PROBLEM TO WORK ON
Copy out the full data exactly as given; pictures should not be included.

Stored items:

....

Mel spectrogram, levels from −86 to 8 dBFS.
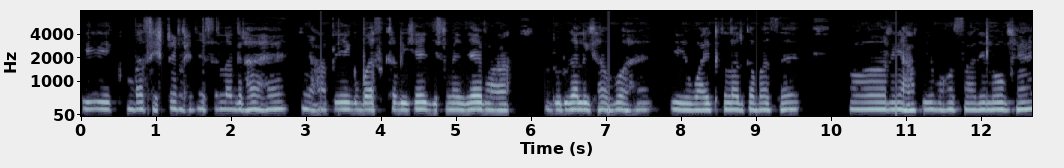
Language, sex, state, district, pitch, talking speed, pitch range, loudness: Hindi, female, Chhattisgarh, Balrampur, 195 Hz, 160 wpm, 185-200 Hz, -24 LUFS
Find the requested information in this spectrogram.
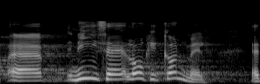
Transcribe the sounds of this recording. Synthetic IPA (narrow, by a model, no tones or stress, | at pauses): niːse̞ːlo̞ːɡ̥ikːˑonmḛjl | e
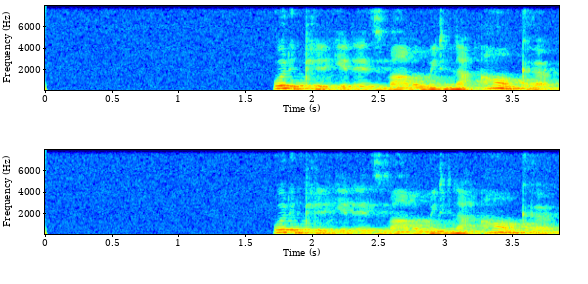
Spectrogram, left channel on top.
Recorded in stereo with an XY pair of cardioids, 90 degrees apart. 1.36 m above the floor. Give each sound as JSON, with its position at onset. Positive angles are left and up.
{"t": 1.7, "sound": "a woman speaking", "azimuth_deg": 35, "distance_m": 6.5}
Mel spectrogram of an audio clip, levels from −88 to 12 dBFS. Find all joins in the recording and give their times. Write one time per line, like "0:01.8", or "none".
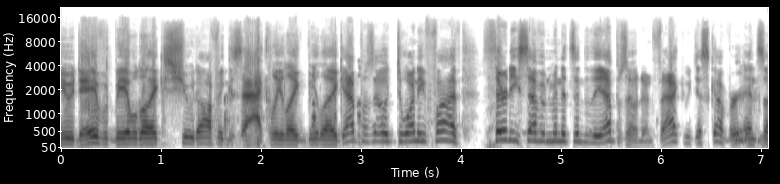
none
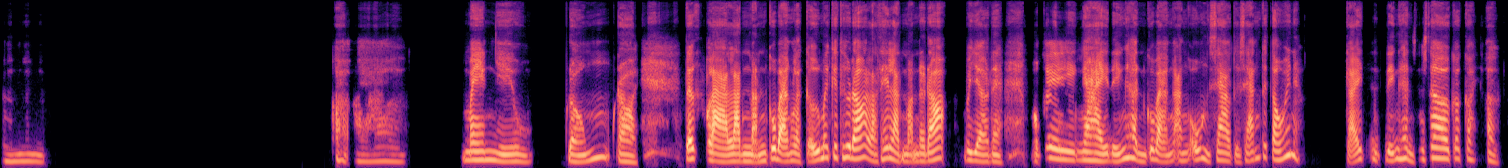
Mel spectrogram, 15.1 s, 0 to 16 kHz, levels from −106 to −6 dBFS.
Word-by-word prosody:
ừm. 155 -1 -11 2.9
Ờ, - - -7
ờ. 155 -1 -13 0.6
Men 185 +1 +1
nhiều. 155 -3 -3 0.4
Đúng, 155 +8 -1 0.2
rồi, 150 -3 +1 0.5
tức 205 +1 +5
là 145 -1 +7
lành 160 +1 +4
mạnh 165 +2 0
của 220 - +4
bạn 155 - +5
là 160 - -2
cữ - - +1
mấy 235 - -1
cái 240 0 -3
thứ 245 0 0
đó 220 +2 +6
là - - 0
thấy 220 +1 -1
lành 215 - +1
mạnh - - -3
rồi 160 - -1
đó. 220 +6 +6 0.2
Bây 180 - -2
giờ 155 -3 0
nè, 150 -1 -3 0.3
một - - -3
cái 200 -5 +1
ngày 175 -3 +3
điển 160 +6 -2
hình 220 -10 -1
của 205 - -2
bạn 145 -8 0
ăn 170 - -4
uống 195 - -3
làm 220 - -5
sao 170 +1 0
từ 150 - -10
sáng 225 - -4
tới 250 - -8
tối 215 +8 0
nè? 290 - -4 0.5
Kể - - 0
đ - - -11
điển - - -2
hình 215 -7 -2
sơ 200 - -14
sơ 225 -2 +5
coi 215 -1 -7
coi, 210 -3 -8
ừ. 170 - -5
175 Hz, 210 wpm, -21 LUFS, 155-210 Hz, 2.9 s, là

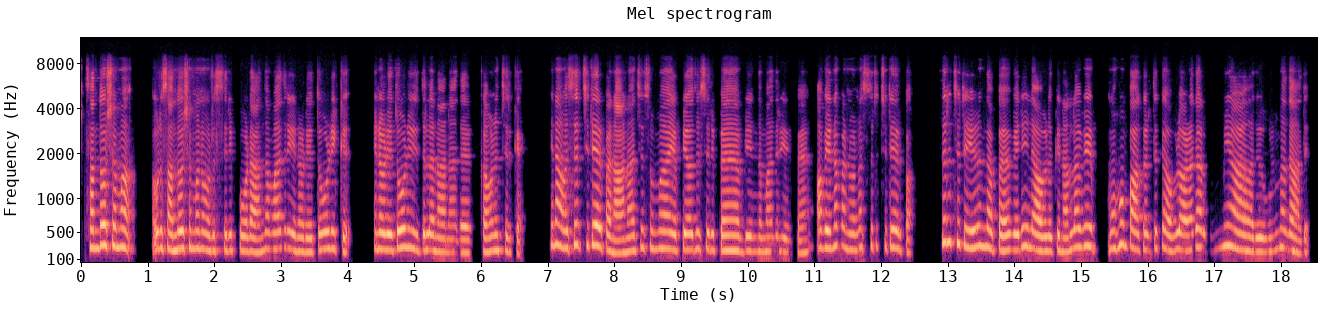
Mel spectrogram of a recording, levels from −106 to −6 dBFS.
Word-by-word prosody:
சந்தோஷமா 280 0 +4 0.4
ஒரு 255 +1 +3
சந்தோஷமான 255 +2 +2
ஒரு 225 - -1
சிரிப்போடு 225 -1 -1
அந்த 225 +5 -3
மாதிரி 255 +1 -2
என்னுடைய 205 -1 0
தோழிக்கு. 250 -3 0 0.4
என்னுடைய 245 -1 +4
தோழி 275 +1 +4
இதுல 235 +2 +1
நான் 205 -1 -2
அதை 195 0 -2 0.3
கவனிச்சுருக்கேன். 210 -2 -2 0.4
ஏன்னா 310 +1 +1
அவ 265 - +2
சிரிச்சிட்டே 315 0 +1
இருப்பா. 265 -6 +2
நானாச்சு 215 +7 0
சும்மா 260 0 -1 0.2
எப்பயாவது 235 +1 +1
சிரிப்பேன் 230 -1 +1
அப்படின்னு 220 0 -2
இந்த 210 - -4
மாதிரி 215 0 -7
இருப்பேன். 190 +1 -7 0.2
அவ 265 - -1
என்ன 290 +3 -1
பண்ணுவானா 255 -1 -3
சிரிச்சிட்டே 280 -1 -3
இருப்பா. 235 - -6 0.5
சிரிச்சுட்டு 345 -3 +1
இருந்தப்ப 270 -5 +1 0.2
வெளியில 275 +3 +2
அவளுக்கு 220 +1 +2
நல்லாவே 275 +7 +1 0.3
முகம் 295 +3 0
பாக்குறதுக்கு 250 +1 -1
அவ்வளவு 235 +2 +1
அழகா 235 +5 0
இருக்கும். 230 -3 -8
உண்மையா! 290 -1 +1 0.2
அது 210 0 +1 0.2
உண்மை 260 +5 -5
தான். 215 -3 +2
அது - - -8
245 Hz, 150 wpm, -23 LUFS, 220-275 Hz, 0.5 s, சந்தோஷமா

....

SOLUTION TO THE EXERCISE
Mel spectrogram, levels from −86 to 8 dBFS.
Language, sex, state, district, pitch, talking speed, pitch range, loudness: Hindi, female, Chhattisgarh, Balrampur, 195 Hz, 160 wpm, 185-200 Hz, -24 LUFS
Find the requested information in this spectrogram.
Transcribe the sounds of this recording. Synthetic IPA (narrow, by a model, no tones or stress, | at pauses): niːse̞ːlo̞ːɡ̥ikːˑonmḛjl | e
Spectrogram, left channel on top.
Recorded in stereo with an XY pair of cardioids, 90 degrees apart. 1.36 m above the floor. Give each sound as JSON, with its position at onset. Positive angles are left and up.
{"t": 1.7, "sound": "a woman speaking", "azimuth_deg": 35, "distance_m": 6.5}
Mel spectrogram of an audio clip, levels from −88 to 12 dBFS. Find all joins in the recording and give their times. Write one time per line, like "0:01.8", or "none".
none
Mel spectrogram, 15.1 s, 0 to 16 kHz, levels from −106 to −6 dBFS.
Word-by-word prosody:
ừm. 155 -1 -11 2.9
Ờ, - - -7
ờ. 155 -1 -13 0.6
Men 185 +1 +1
nhiều. 155 -3 -3 0.4
Đúng, 155 +8 -1 0.2
rồi, 150 -3 +1 0.5
tức 205 +1 +5
là 145 -1 +7
lành 160 +1 +4
mạnh 165 +2 0
của 220 - +4
bạn 155 - +5
là 160 - -2
cữ - - +1
mấy 235 - -1
cái 240 0 -3
thứ 245 0 0
đó 220 +2 +6
là - - 0
thấy 220 +1 -1
lành 215 - +1
mạnh - - -3
rồi 160 - -1
đó. 220 +6 +6 0.2
Bây 180 - -2
giờ 155 -3 0
nè, 150 -1 -3 0.3
một - - -3
cái 200 -5 +1
ngày 175 -3 +3
điển 160 +6 -2
hình 220 -10 -1
của 205 - -2
bạn 145 -8 0
ăn 170 - -4
uống 195 - -3
làm 220 - -5
sao 170 +1 0
từ 150 - -10
sáng 225 - -4
tới 250 - -8
tối 215 +8 0
nè? 290 - -4 0.5
Kể - - 0
đ - - -11
điển - - -2
hình 215 -7 -2
sơ 200 - -14
sơ 225 -2 +5
coi 215 -1 -7
coi, 210 -3 -8
ừ. 170 - -5
175 Hz, 210 wpm, -21 LUFS, 155-210 Hz, 2.9 s, là

Mel spectrogram of a recording, levels from −106 to −6 dBFS.
Word-by-word prosody:
சந்தோஷமா 280 0 +4 0.4
ஒரு 255 +1 +3
சந்தோஷமான 255 +2 +2
ஒரு 225 - -1
சிரிப்போடு 225 -1 -1
அந்த 225 +5 -3
மாதிரி 255 +1 -2
என்னுடைய 205 -1 0
தோழிக்கு. 250 -3 0 0.4
என்னுடைய 245 -1 +4
தோழி 275 +1 +4
இதுல 235 +2 +1
நான் 205 -1 -2
அதை 195 0 -2 0.3
கவனிச்சுருக்கேன். 210 -2 -2 0.4
ஏன்னா 310 +1 +1
அவ 265 - +2
சிரிச்சிட்டே 315 0 +1
இருப்பா. 265 -6 +2
நானாச்சு 215 +7 0
சும்மா 260 0 -1 0.2
எப்பயாவது 235 +1 +1
சிரிப்பேன் 230 -1 +1
அப்படின்னு 220 0 -2
இந்த 210 - -4
மாதிரி 215 0 -7
இருப்பேன். 190 +1 -7 0.2
அவ 265 - -1
என்ன 290 +3 -1
பண்ணுவானா 255 -1 -3
சிரிச்சிட்டே 280 -1 -3
இருப்பா. 235 - -6 0.5
சிரிச்சுட்டு 345 -3 +1
இருந்தப்ப 270 -5 +1 0.2
வெளியில 275 +3 +2
அவளுக்கு 220 +1 +2
நல்லாவே 275 +7 +1 0.3
முகம் 295 +3 0
பாக்குறதுக்கு 250 +1 -1
அவ்வளவு 235 +2 +1
அழகா 235 +5 0
இருக்கும். 230 -3 -8
உண்மையா! 290 -1 +1 0.2
அது 210 0 +1 0.2
உண்மை 260 +5 -5
தான். 215 -3 +2
அது - - -8
245 Hz, 150 wpm, -23 LUFS, 220-275 Hz, 0.5 s, சந்தோஷமா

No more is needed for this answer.